▶ _Provided records_:
____

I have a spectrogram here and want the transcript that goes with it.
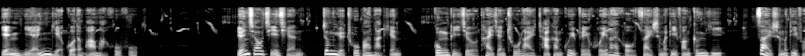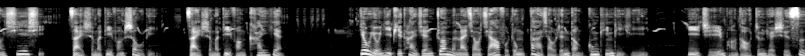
连年也过得马马虎虎。元宵节前，正月初八那天，宫里就有太监出来查看贵妃回来后在什么地方更衣，在什么地方歇息，在什么地方受礼，在什么地方开宴。又有一批太监专门来教贾府中大小人等宫廷礼仪，一直忙到正月十四，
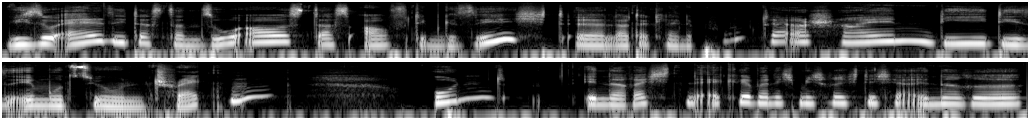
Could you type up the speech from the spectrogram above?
Visuell sieht das dann so aus, dass auf dem Gesicht äh, lauter kleine Punkte erscheinen, die diese Emotionen tracken und in der rechten Ecke, wenn ich mich richtig erinnere,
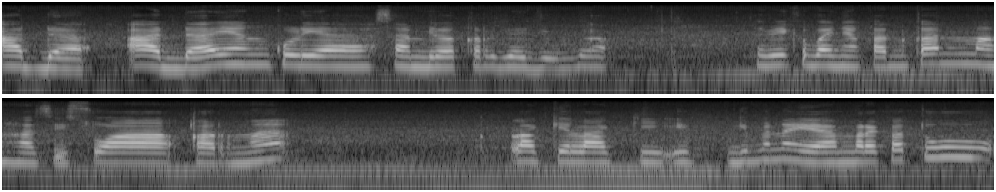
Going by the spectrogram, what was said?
ada ada yang kuliah sambil kerja juga. Tapi kebanyakan kan mahasiswa karena laki-laki gimana ya mereka tuh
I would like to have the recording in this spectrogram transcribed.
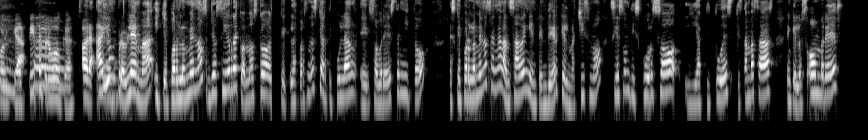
porque a ti te provoca. Ahora, hay un problema y que por lo menos yo sí reconozco que las personas que articulan eh, sobre este mito es que por lo menos han avanzado en entender que el machismo sí es un discurso y actitudes que están basadas en que los hombres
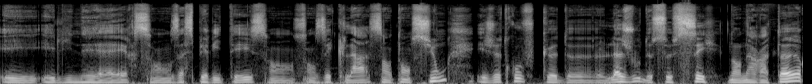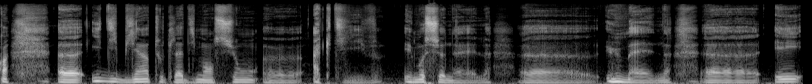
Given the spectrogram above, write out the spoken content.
et, linéaire, sans aspérité, sans, sans, éclat, sans tension. Et je trouve que de l'ajout de ce C dans narrateur, euh, il dit bien toute la dimension euh, active émotionnelle, euh, humaine euh, et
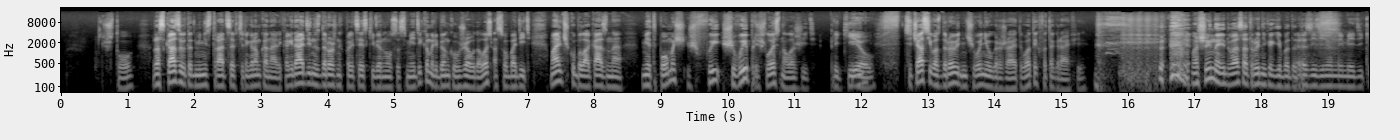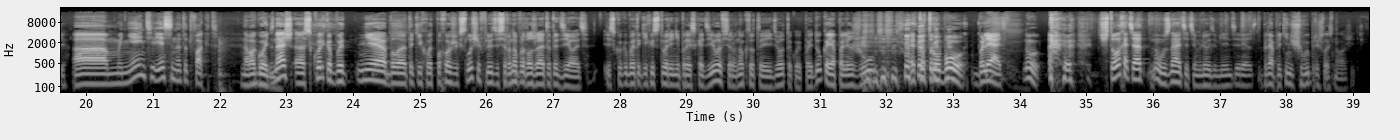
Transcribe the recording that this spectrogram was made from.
Что? Рассказывает администрация в телеграм-канале. Когда один из дорожных полицейских вернулся с медиком, ребенка уже удалось освободить. Мальчику была оказана медпомощь, швы, швы пришлось наложить. Прикинь. Йоу. Сейчас его здоровью ничего не угрожает. И вот их фотографии. Машина и два сотрудника ГИБДД. Разъединенные медики. А, Мне интересен этот факт новогодний. Знаешь, э, сколько бы не было таких вот похожих случаев, люди все равно продолжают это делать. И сколько бы таких историй не происходило, все равно кто-то идет такой, пойду-ка я полежу эту трубу, блядь. Ну, что хотят, ну, узнать этим людям, мне интересно. Бля, прикинь, швы пришлось наложить.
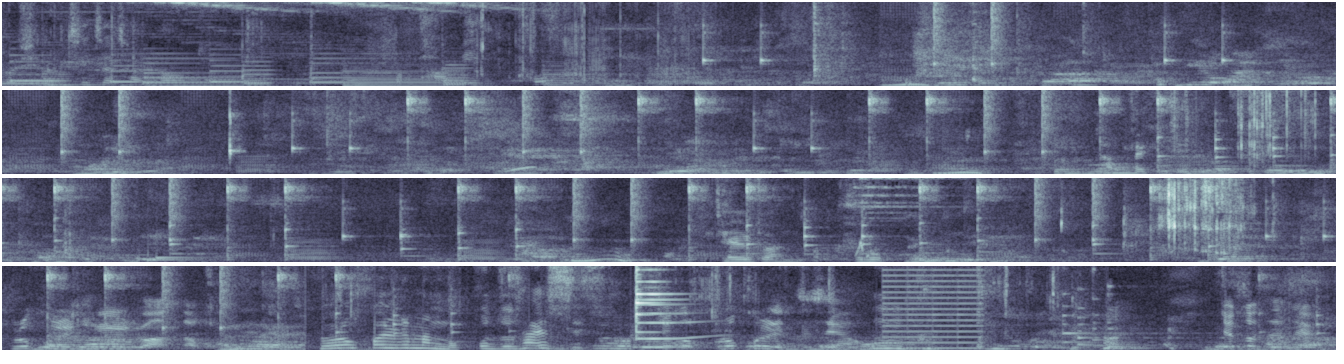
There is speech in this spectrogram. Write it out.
도시락 진짜 잘 나오죠. 또 밥이 있고. 음, 단백질. 음, 제일 좋아하는 거 브로콜리. 브로콜리 되게 좋아한다고. 브로콜리만 먹고도 살 수 있어. 이거 브로콜리 드세요. 내거 드세요.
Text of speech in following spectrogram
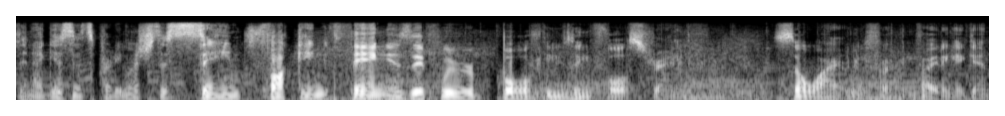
then I guess it's pretty much the same fucking thing as if we were both using full strength. So why are we fucking fighting again?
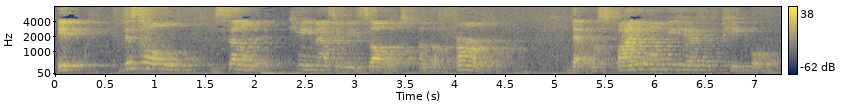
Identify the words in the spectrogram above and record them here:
It this whole settlement came as a result of a firm that was fighting on behalf of people,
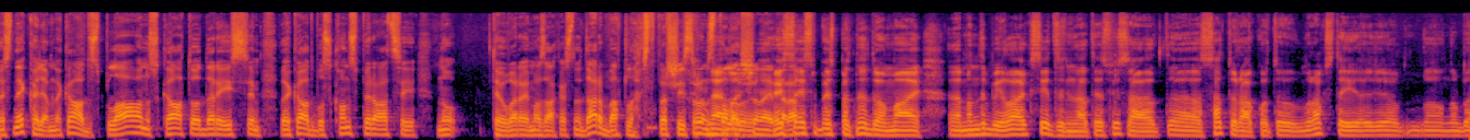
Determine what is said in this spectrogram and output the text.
Mēs nekaļam nekādus plānus, kā to darīsim, vai kāda būs konspirācija. Nu, tev varēja mazākais no darba atlaist par šīs runas Nē, nu, palaišanai. es, es, es pat nedomāju, eh, man nebija laiks iedziļināties visā tā, saturā, ko tu rakstīji, un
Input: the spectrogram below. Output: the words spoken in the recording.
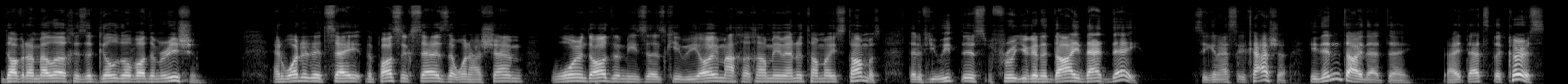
David Hamelech is a Gilgal of Adam Rishon. And what did it say? The pasuk says that when Hashem warned Adam, he says, "That if you eat this fruit, you're going to die that day." So you can ask Akasha. He didn't die that day, right? That's the curse.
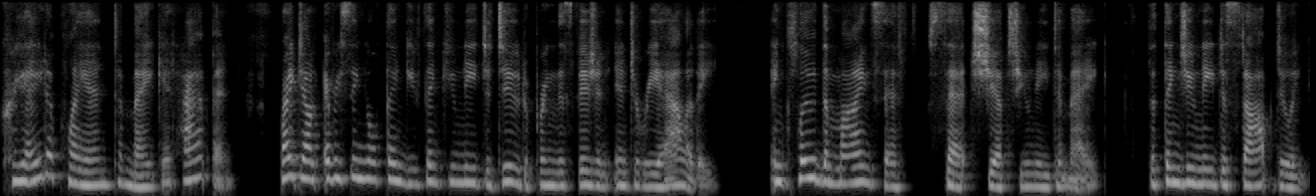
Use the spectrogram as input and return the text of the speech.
create a plan to make it happen. Write down every single thing you think you need to do to bring this vision into reality. Include the mindset set shifts you need to make the things you need to stop doing.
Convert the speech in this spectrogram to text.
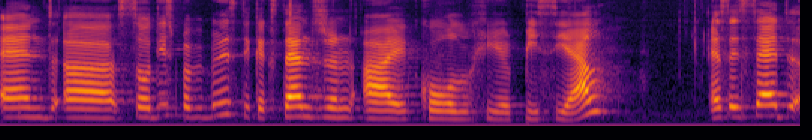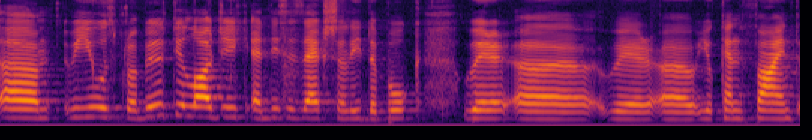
And uh, so this probabilistic extension I call here PCL. As I said, um, we use probability logic, and this is actually the book where, uh, where uh, you can find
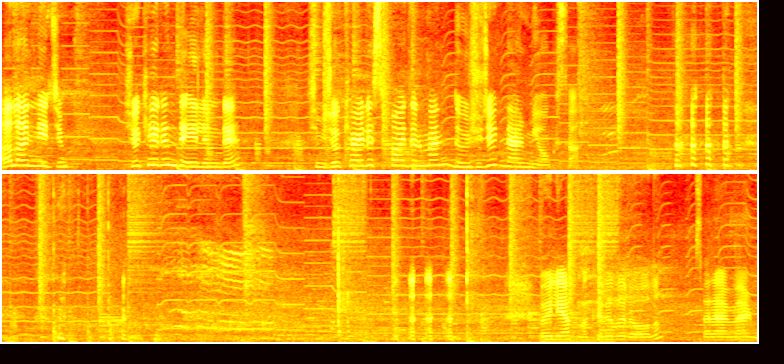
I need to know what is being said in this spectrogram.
Al anneciğim. Joker'in de elinde. Şimdi Joker ile Spider-Man dövüşecekler mi yoksa? Öyle yapma kırılır oğlum. Zarar verme.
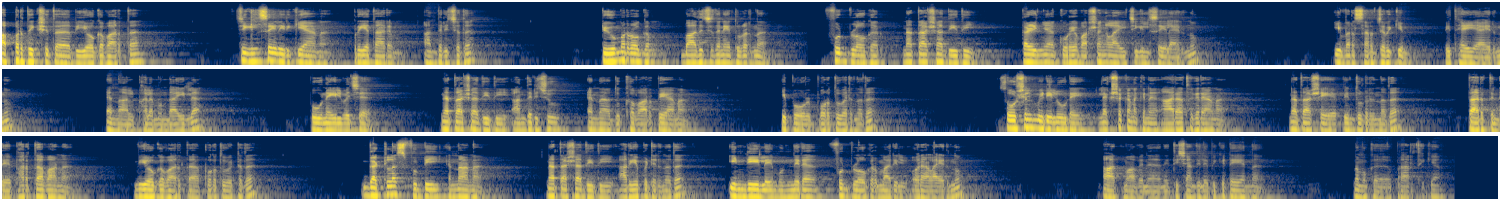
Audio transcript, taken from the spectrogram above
അപ്രതീക്ഷിത വിയോഗ വാർത്ത ചികിത്സയിലിരിക്കെയാണ് പ്രിയതാരം അന്തരിച്ചത്. ട്യൂമർ രോഗം ബാധിച്ചതിനെ തുടർന്ന് ഫുഡ് ബ്ലോഗർ നതാഷ ദീദി കഴിഞ്ഞ കുറേ വർഷങ്ങളായി ചികിത്സയിലായിരുന്നു. ഇവർ സർജറിക്കും വിധേയയായിരുന്നു. എന്നാൽ ഫലമുണ്ടായില്ല. പൂനെയിൽ വെച്ച് നതാഷ ദീദി അന്തരിച്ചു എന്ന ദുഃഖവാർത്തയാണ് ഇപ്പോൾ പുറത്തു വരുന്നത്. സോഷ്യൽ മീഡിയയിലൂടെ ലക്ഷക്കണക്കിന് ആരാധകരാണ് നതാഷയെ പിന്തുടരുന്നത്. താരത്തിന്റെ ഭർത്താവാണ് വിയോഗ വാർത്ത പുറത്തുവിട്ടത്. ഗട്ട്ലസ് ഫുഡി എന്നാണ് നതാഷ ദീദി അറിയപ്പെട്ടിരുന്നത്. ഇന്ത്യയിലെ മുൻനിര ഫുഡ് ബ്ലോഗർമാരിൽ ഒരാളായിരുന്നു. ആത്മാവിന് നിത്യശാന്തി ലഭിക്കട്ടെ എന്ന് നമുക്ക് പ്രാർത്ഥിക്കാം.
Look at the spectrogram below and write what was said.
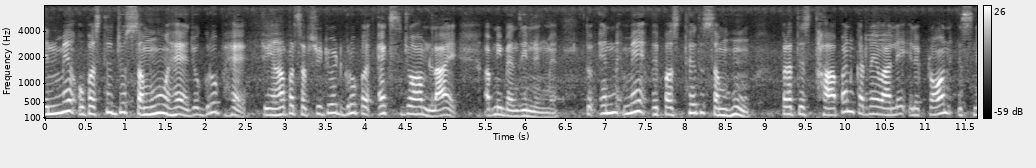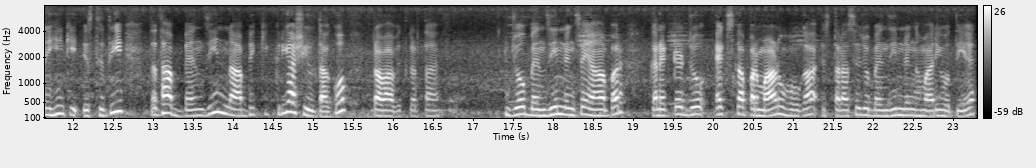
इनमें उपस्थित जो समूह है, जो ग्रुप है, जो यहाँ पर सब्सटीट्यूट ग्रुप एक्स जो हम लाए अपनी बेंजीन रिंग में तो इनमें उपस्थित समूह प्रतिस्थापन करने वाले इलेक्ट्रॉन स्नेही की स्थिति तथा बेंजीन नाभिक की क्रियाशीलता को प्रभावित करता है। जो बेंजीन रिंग से यहाँ पर कनेक्टेड जो एक्स का परमाणु होगा, इस तरह से जो बेंजीन रिंग हमारी होती है,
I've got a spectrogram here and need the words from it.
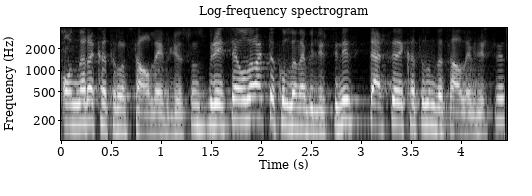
Onlara katılım sağlayabiliyorsunuz. Bireysel olarak da kullanabilirsiniz. Derslere katılım da sağlayabilirsiniz.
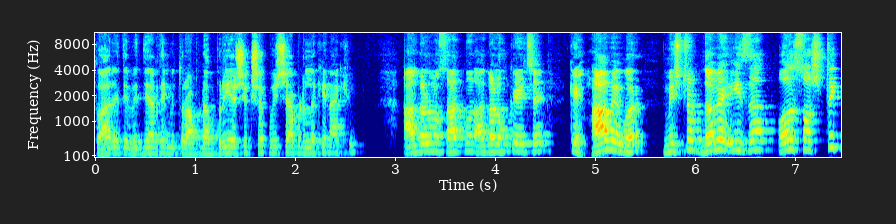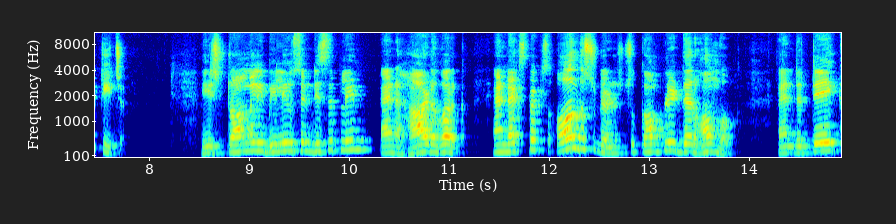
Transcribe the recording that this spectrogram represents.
તો આ રીતે વિદ્યાર્થી મિત્રો આપણા પ્રિય શિક્ષક વિશે આપણે લખી નાખ્યું આગળનો સાતમો આગળ હું કહે છે કે હાવ એવર મિસ્ટર દવે ઇઝ અ ઓલ્સો સ્ટ્રિક્ટ ટીચર he strongly believes in discipline and hard work and expects all the students to complete their homework and take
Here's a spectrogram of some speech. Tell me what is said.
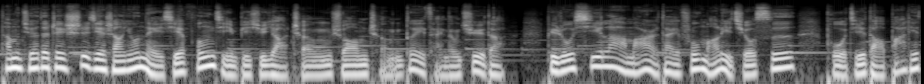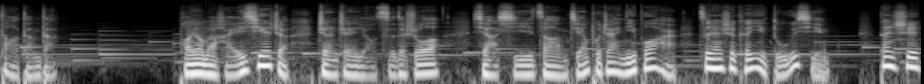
他们觉得这世界上有哪些风景必须要成双成对才能去的，比如希腊、马尔代夫、毛里求斯、普吉岛、巴厘岛等等。朋友们还接着振振有词地说，像西藏、柬埔寨、尼泊尔自然是可以独行，但是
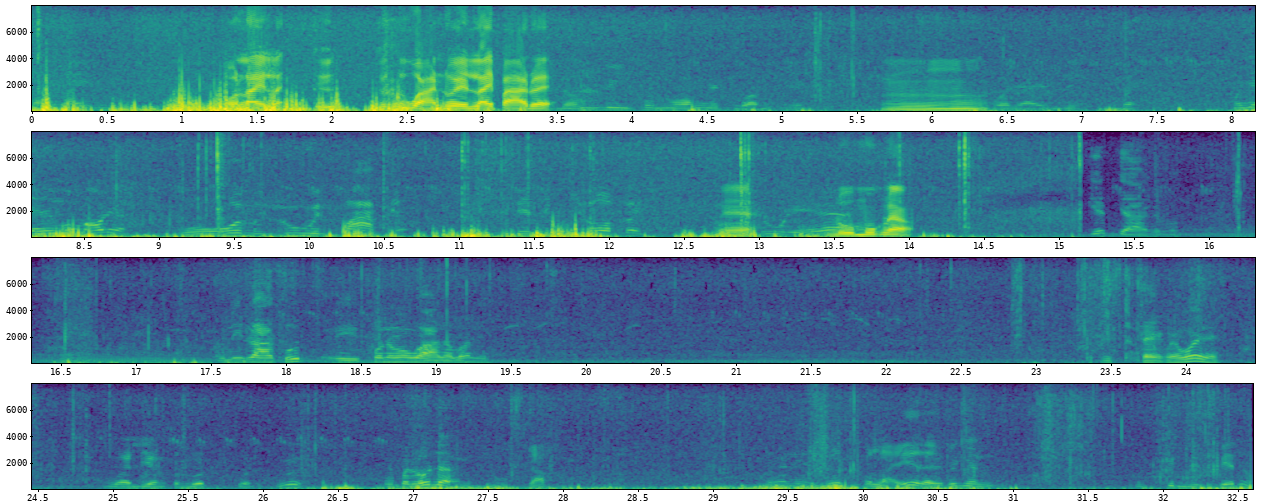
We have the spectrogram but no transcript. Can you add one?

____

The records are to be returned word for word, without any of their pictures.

▶ _Response to the task_:
I have a spectrogram here and want the transcript that goes with it.
连年也过得马马虎虎。元宵节前，正月初八那天，宫里就有太监出来查看贵妃回来后在什么地方更衣，在什么地方歇息，在什么地方受礼，在什么地方开宴。又有一批太监专门来教贾府中大小人等宫廷礼仪，一直忙到正月十四，
Could you type up the speech from the spectrogram above?
Visuell sieht das dann so aus, dass auf dem Gesicht äh, lauter kleine Punkte erscheinen, die diese Emotionen tracken und in der rechten Ecke, wenn ich mich richtig erinnere,
Going by the spectrogram, what was said?
ada ada yang kuliah sambil kerja juga. Tapi kebanyakan kan mahasiswa karena laki-laki gimana ya mereka tuh
I would like to have the recording in this spectrogram transcribed.
porque a ti te provoca. Ahora, hay un problema y que por lo menos yo sí reconozco que las personas que articulan eh, sobre este mito es que por lo menos han avanzado en entender que el machismo sí es un discurso y actitudes que están basadas en que los hombres
Given the spectrogram above, write out the spoken content.
et, linéaire, sans aspérité, sans, sans, éclat, sans tension. Et je trouve que de l'ajout de ce C dans narrateur, euh, il dit bien toute la dimension euh, active émotionnelle, euh, humaine euh, et
Transcribe the recording that this spectrogram was made from.
Что? Рассказывает администрация в телеграм-канале. Когда один из дорожных полицейских вернулся с медиком, ребенка уже удалось освободить. Мальчику была оказана медпомощь, швы, швы пришлось наложить. Прикинь. Йоу. Сейчас его здоровью ничего не угрожает. И вот их фотографии. Машина и два сотрудника ГИБДД. Разъединенные медики. А, Мне интересен этот факт новогодний. Знаешь, э, сколько бы не было таких вот похожих случаев, люди все равно продолжают это делать. И сколько бы таких историй не происходило, все равно кто-то идет такой, пойду-ка я полежу эту трубу, блядь. Ну, что хотят, ну, узнать этим людям, мне интересно. Бля, прикинь, швы пришлось наложить.
There is speech in this spectrogram. Write it out.
도시락 진짜 잘 나오죠. 또 밥이 있고. 음, 단백질. 음, 제일 좋아하는 거 브로콜리. 브로콜리 되게 좋아한다고. 브로콜리만 먹고도 살 수 있어. 이거 브로콜리 드세요. 내거 드세요.
Text of speech in following spectrogram
then I guess it's pretty much the same fucking thing as if we were both using full strength. So why are we fucking fighting again?
Identify the words in the spectrogram above and record them here:
It this whole settlement came as a result of a firm that was fighting on behalf of people,
Determine what is said in this spectrogram and output the text.
Mēs nekaļam nekādus plānus, kā to darīsim, vai kāda būs konspirācija. Nu, tev varēja mazākais no darba atlaist par šīs runas Nē, nu, palaišanai. es, es, es pat nedomāju, eh, man nebija laiks iedziļināties visā tā, saturā, ko tu rakstīji, un
Input: the spectrogram below. Output: the words spoken in the recording.
David Hamelech is a Gilgal of Adam Rishon. And what did it say? The pasuk says that when Hashem warned Adam, he says, "That if you eat this fruit, you're going to die that day." So you can ask Akasha. He didn't die that day, right? That's the curse.
Use the spectrogram as input and return the text of the speech.
create a plan to make it happen. Write down every single thing you think you need to do to bring this vision into reality. Include the mindset set shifts you need to make the things you need to stop doing.
Convert the speech in this spectrogram to text.
And uh, so this probabilistic extension I call here PCL. As I said, um, we use probability logic, and this is actually the book where, uh, where uh, you can find
I need to know what is being said in this spectrogram.
Al anneciğim. Joker'in de elinde. Şimdi Joker ile Spider-Man dövüşecekler mi yoksa? Öyle yapma kırılır oğlum. Zarar verme.
Audio transcript, taken from the spectrogram above
അപ്രതീക്ഷിത വിയോഗ വാർത്ത ചികിത്സയിലിരിക്കെയാണ് പ്രിയതാരം അന്തരിച്ചത്. ട്യൂമർ രോഗം ബാധിച്ചതിനെ തുടർന്ന് ഫുഡ് ബ്ലോഗർ നതാഷ ദീദി കഴിഞ്ഞ കുറേ വർഷങ്ങളായി ചികിത്സയിലായിരുന്നു. ഇവർ സർജറിക്കും വിധേയയായിരുന്നു. എന്നാൽ ഫലമുണ്ടായില്ല. പൂനെയിൽ വെച്ച് നതാഷ ദീദി അന്തരിച്ചു എന്ന ദുഃഖവാർത്തയാണ് ഇപ്പോൾ പുറത്തു വരുന്നത്. സോഷ്യൽ മീഡിയയിലൂടെ ലക്ഷക്കണക്കിന് ആരാധകരാണ് നതാഷയെ പിന്തുടരുന്നത്. താരത്തിന്റെ ഭർത്താവാണ് വിയോഗ വാർത്ത പുറത്തുവിട്ടത്. ഗട്ട്ലസ് ഫുഡി എന്നാണ് നതാഷ ദീദി അറിയപ്പെട്ടിരുന്നത്. ഇന്ത്യയിലെ മുൻനിര ഫുഡ് ബ്ലോഗർമാരിൽ ഒരാളായിരുന്നു. ആത്മാവിന് നിത്യശാന്തി ലഭിക്കട്ടെ എന്ന് നമുക്ക് പ്രാർത്ഥിക്കാം.
Look at the spectrogram below and write what was said.
इनमें उपस्थित जो समूह है, जो ग्रुप है, जो यहाँ पर सब्सटीट्यूट ग्रुप एक्स जो हम लाए अपनी बेंजीन रिंग में तो इनमें उपस्थित समूह प्रतिस्थापन करने वाले इलेक्ट्रॉन स्नेही की स्थिति तथा बेंजीन नाभिक की क्रियाशीलता को प्रभावित करता है। जो बेंजीन रिंग से यहाँ पर कनेक्टेड जो एक्स का परमाणु होगा, इस तरह से जो बेंजीन रिंग हमारी होती है,
I've got a spectrogram here and need the words from it.
Onlara katılım sağlayabiliyorsunuz. Bireysel olarak da kullanabilirsiniz. Derslere katılım da sağlayabilirsiniz.
Transcribe the recording that this spectrogram represents.
તો આ રીતે વિદ્યાર્થી મિત્રો આપણા પ્રિય શિક્ષક વિશે આપણે લખી નાખ્યું આગળનો સાતમો આગળ હું કહે છે કે હાવ એવર મિસ્ટર દવે ઇઝ અ ઓલ્સો સ્ટ્રિક્ટ ટીચર he strongly believes in discipline and hard work and expects all the students to complete their homework and take
Here's a spectrogram of some speech. Tell me what is said.
他们觉得这世界上有哪些风景必须要成双成对才能去的，比如希腊、马尔代夫、毛里求斯、普吉岛、巴厘岛等等。朋友们还接着振振有词地说，像西藏、柬埔寨、尼泊尔自然是可以独行，但是
We have the spectrogram but no transcript. Can you add one?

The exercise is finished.